> [EXCERPTED RECORDS]:
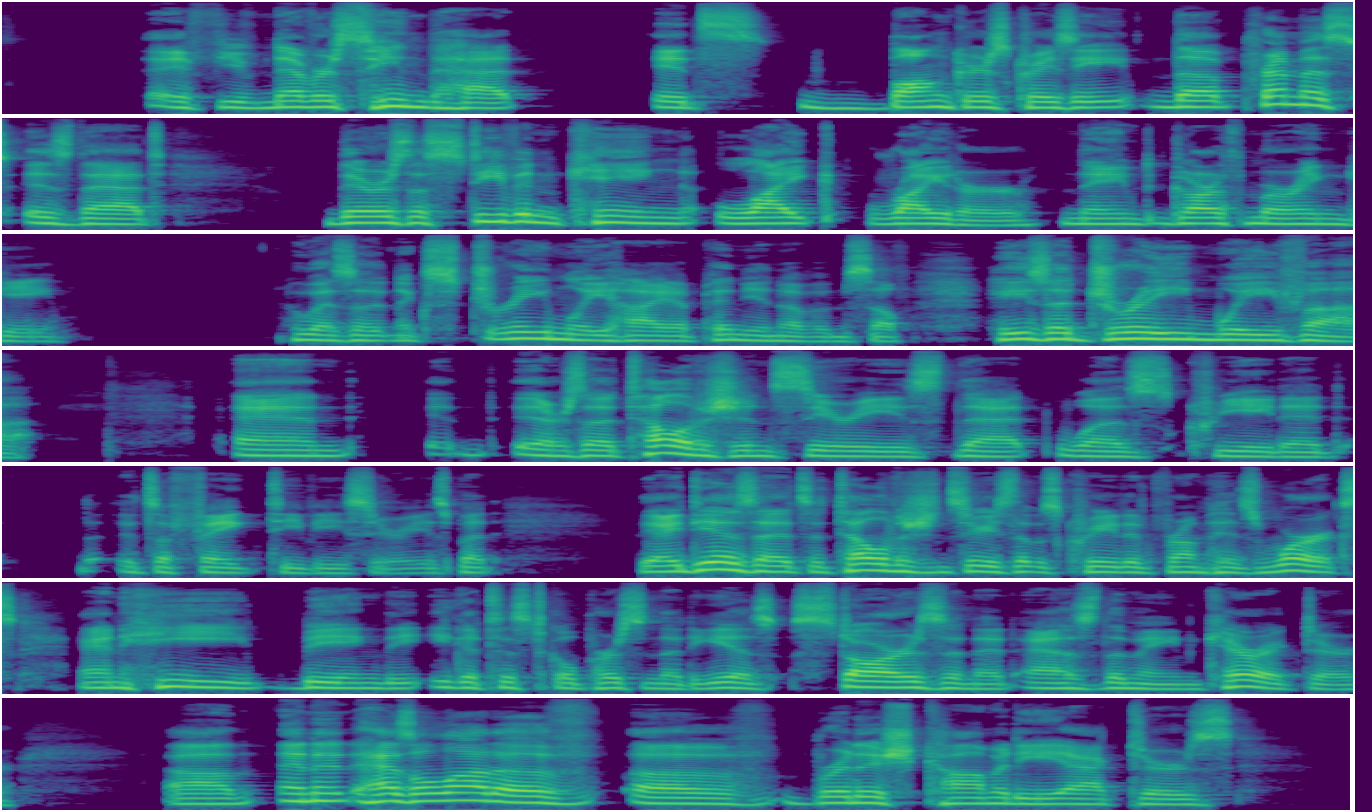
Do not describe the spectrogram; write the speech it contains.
if you've never seen that, it's bonkers crazy. The premise is that there's a Stephen King like writer named Garth Marenghi who has an extremely high opinion of himself. He's a dream weaver. And there's a television series that was created. It's a fake TV series, but the idea is that it's a television series that was created from his works, and he, being the egotistical person that he is, stars in it as the main character. Um, and it has a lot of of British comedy actors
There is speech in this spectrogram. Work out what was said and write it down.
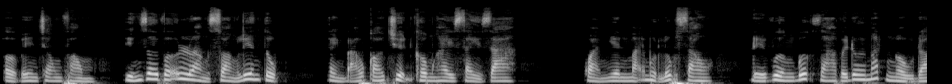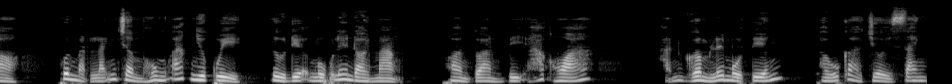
Ở bên trong phòng, tiếng rơi vỡ loảng xoảng liên tục, cảnh báo có chuyện không hay xảy ra. Quả nhiên mãi một lúc sau, đế vương bước ra với đôi mắt ngầu đỏ, khuôn mặt lãnh trầm hung ác như quỷ, từ địa ngục lên đòi mạng, hoàn toàn bị hắc hóa. Hắn gầm lên một tiếng, thấu cả trời xanh,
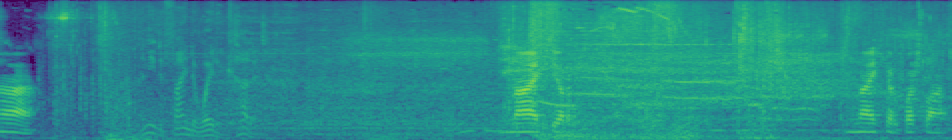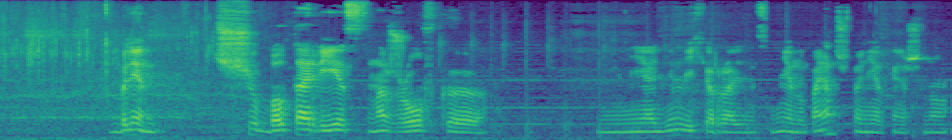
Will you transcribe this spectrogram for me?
А. Нахер. Нахер пошла. Блин, чё, болторез, ножовка. Не один ли хер разница? Не, ну понятно, что нет, конечно, но...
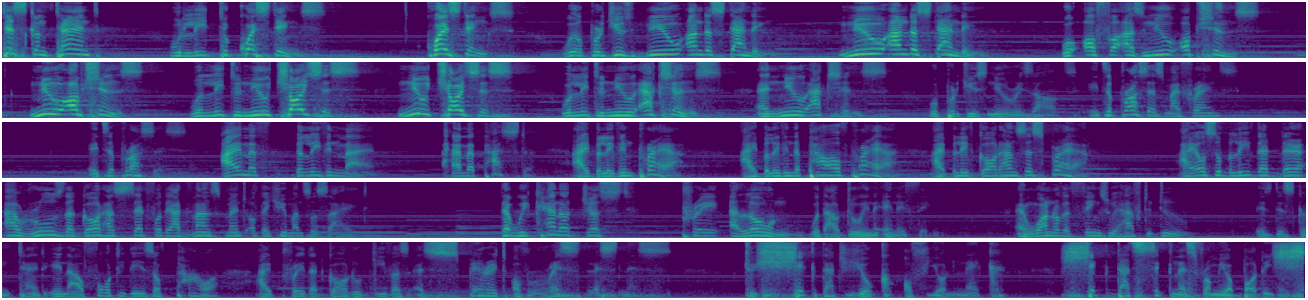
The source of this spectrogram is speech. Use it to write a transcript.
discontent will lead to questions. Questions will produce new understanding. New understanding will offer us new options. New options will lead to new choices. New choices will lead to new actions. And new actions will produce new results. It's a process, my friends. It's a process. I'm a believing man. I'm a pastor. I believe in prayer. I believe in the power of prayer. I believe God answers prayer. I also believe that there are rules that God has set for the advancement of the human society. That we cannot just pray alone without doing anything. And one of the things we have to do is discontent. In our 40 days of power, I pray that God will give us a spirit of restlessness to shake that yoke off your neck, shake that sickness from your body.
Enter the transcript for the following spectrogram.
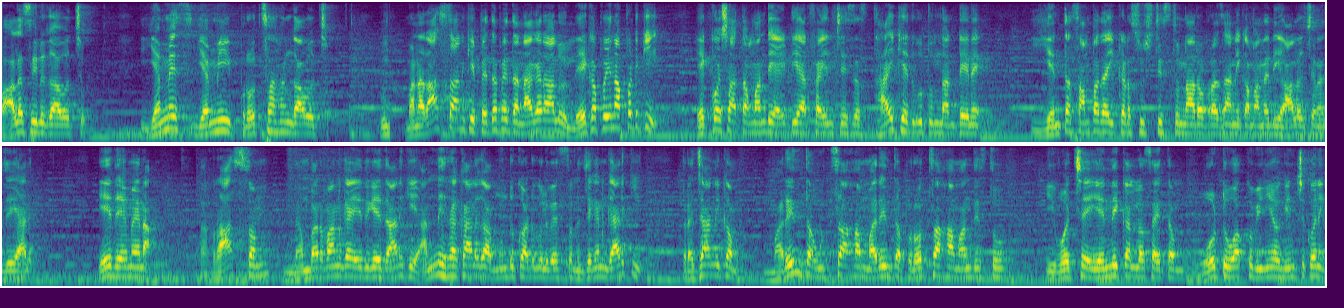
పాలసీలు కావచ్చు ఎంఎస్ఎంఈ ప్రోత్సాహం కావచ్చు. మన రాష్ట్రానికి పెద్ద పెద్ద నగరాలు లేకపోయినప్పటికీ ఎక్కువ శాతం మంది ఐటీఆర్ ఫైల్ చేసే స్థాయికి ఎదుగుతుందంటేనే ఎంత సంపద ఇక్కడ సృష్టిస్తున్నారో ప్రజానికం అనేది ఆలోచన చేయాలి. ఏదేమైనా రాష్ట్రం నెంబర్ వన్గా ఎదిగేదానికి అన్ని రకాలుగా ముందుకు అడుగులు వేస్తున్న జగన్ గారికి ప్రజానికం మరింత ఉత్సాహం మరింత ప్రోత్సాహం అందిస్తూ ఈ వచ్చే ఎన్నికల్లో సైతం ఓటు హక్కు వినియోగించుకొని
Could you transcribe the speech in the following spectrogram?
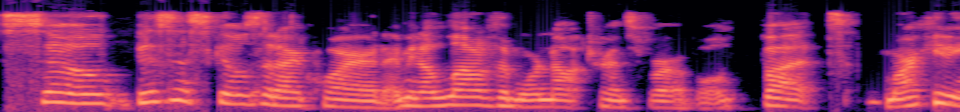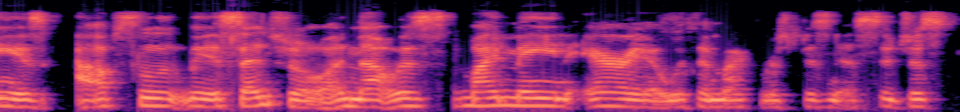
So, business skills that I acquired, I mean, a lot of them were not transferable, but marketing is absolutely essential. And that was my main area within my first business. So, just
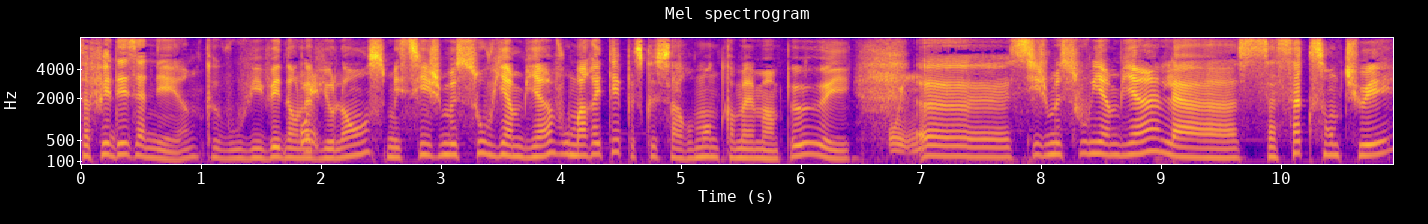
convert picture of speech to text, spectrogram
ça fait des années hein, que vous vivez dans la violence, mais si je me souviens bien, vous m'arrêtez parce que ça remonte quand même un peu et oui. euh, si je me souviens bien, là, ça s'accentuait.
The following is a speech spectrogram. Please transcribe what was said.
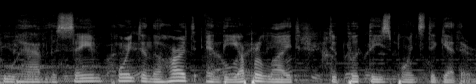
who have the same point in the heart and the upper light to put these points together.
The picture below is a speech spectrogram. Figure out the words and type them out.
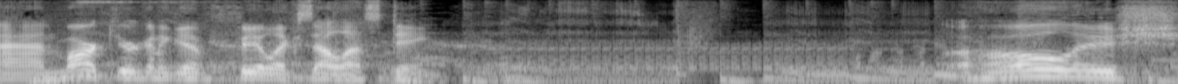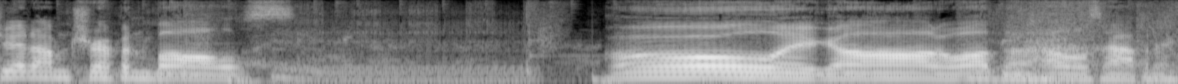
And Mark, you're gonna give Felix LSD. Holy shit, I'm tripping balls. Holy god, what the hell is happening?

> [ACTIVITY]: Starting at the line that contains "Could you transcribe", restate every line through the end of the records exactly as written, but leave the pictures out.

> [ANSWER]:
Could you transcribe the speech in the following spectrogram?
So, business skills that I acquired, I mean, a lot of them were not transferable, but marketing is absolutely essential. And that was my main area within my first business. So, just
convert picture of speech to text, spectrogram
ça fait des années hein, que vous vivez dans la violence, mais si je me souviens bien, vous m'arrêtez parce que ça remonte quand même un peu et oui. euh, si je me souviens bien, là, ça s'accentuait.
The following is a speech spectrogram. Please transcribe what was said.
who have the same point in the heart and the upper light to put these points together.
The picture below is a speech spectrogram. Figure out the words and type them out.
And Mark, you're gonna give Felix LSD. Holy shit, I'm tripping balls. Holy god, what the hell is happening?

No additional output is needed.